Days to maturity: 50 to 85
Light requirement: Full sun; partial shade where hot
Water necessity: Frequent
Napa: Blues, Bilko, China Bride, Jade Pagoda, Michihli, Minuet, Rubicon
Pak choi (bok choy): Joi Choi, Mei Quing Choi, ToiChoi
Planting and care: Sow seeds 1/4 to 1/2 inch deep and 1 to 2 inches apart. Lean pak choi seedlings to 2 inches apart; narrow different varieties around 18 inches apart, depending upon the final head dimensions. The soil should be fertile and well drained. Do not plant in which you’ve implanted other cabbage relatives in the previous couple of years.
Keep the soil evenly moist and weed free. Feed it one time during the growing season using a complete fertilizer.
Like other cabbage relatives, Chinese cabbage is vulnerable to numerous diseases and pests. Keep the garden clean and await encroaching pests to fight an invasion premature. Check for signs of disease and treat or remove the plant.

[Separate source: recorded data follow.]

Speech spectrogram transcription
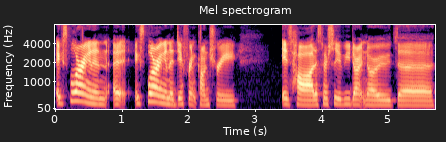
exploring in, uh, exploring in a different country is hard, especially if you don't know the,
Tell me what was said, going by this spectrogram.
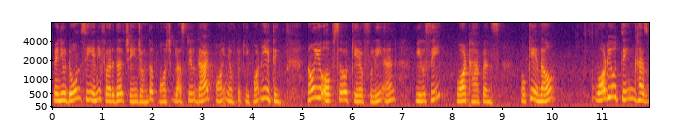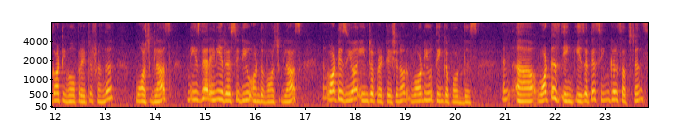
when you do not see any further change on the watch glass till that point you have to keep on heating. Now you observe carefully and we will see what happens. Okay, now what do you think has got evaporated from the watch glass? Is there any residue on the watch glass? What is your interpretation or what do you think about this? And uh, what is ink? Is it a single substance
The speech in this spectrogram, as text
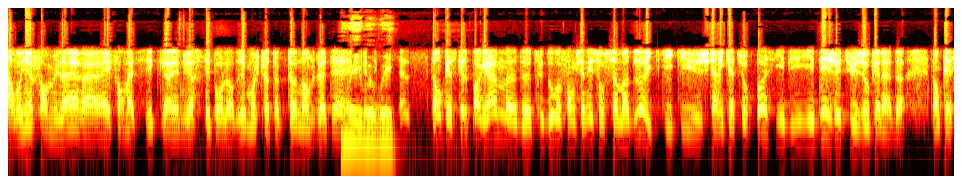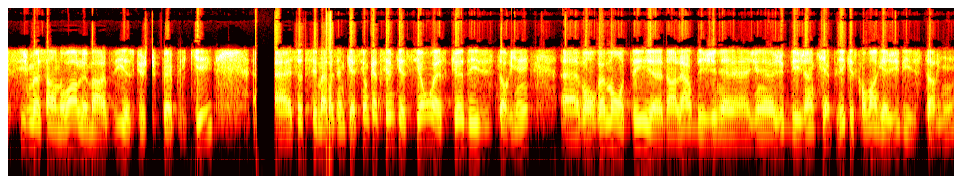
envoyer un formulaire informatique à l'université pour leur dire, moi, je suis autochtone, donc je dois être... Oui, oui, oui. Donc, est-ce que le programme de Trudeau va fonctionner sur ce mode-là? Qui, qui, je caricature pas, il est, déjà utilisé au Canada. Donc, si je me sens noir le mardi, est-ce que je peux appliquer? Euh, ça, c'est ma troisième question. Quatrième question, est-ce que des historiens euh, vont remonter euh, dans l'arbre des généalogiques des gens qui appliquent? Est-ce qu'on va engager des historiens?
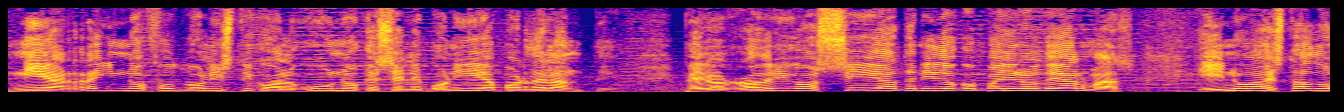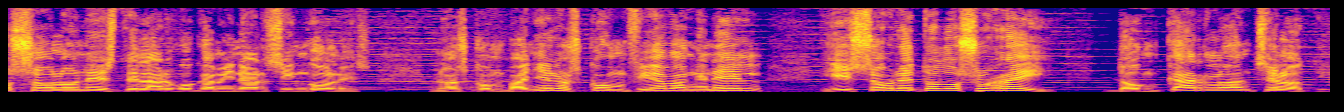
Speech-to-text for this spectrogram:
ni a reino futbolístico alguno que se le ponía por delante. Pero Rodrigo sí ha tenido compañeros de armas y no ha estado solo en este largo caminar sin goles. Los compañeros confiaban en él y sobre todo su rey, don Carlo Ancelotti.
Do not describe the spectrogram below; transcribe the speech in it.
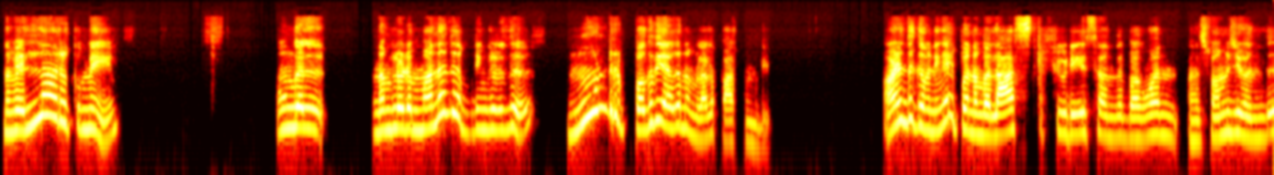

Harvest: Cut the whole head of Napa-type cabbages if they reach full size. For pak choi types, either trim the head or crop individual leaves. Harvest in fall or in spring. Pak choi blossoms are edible.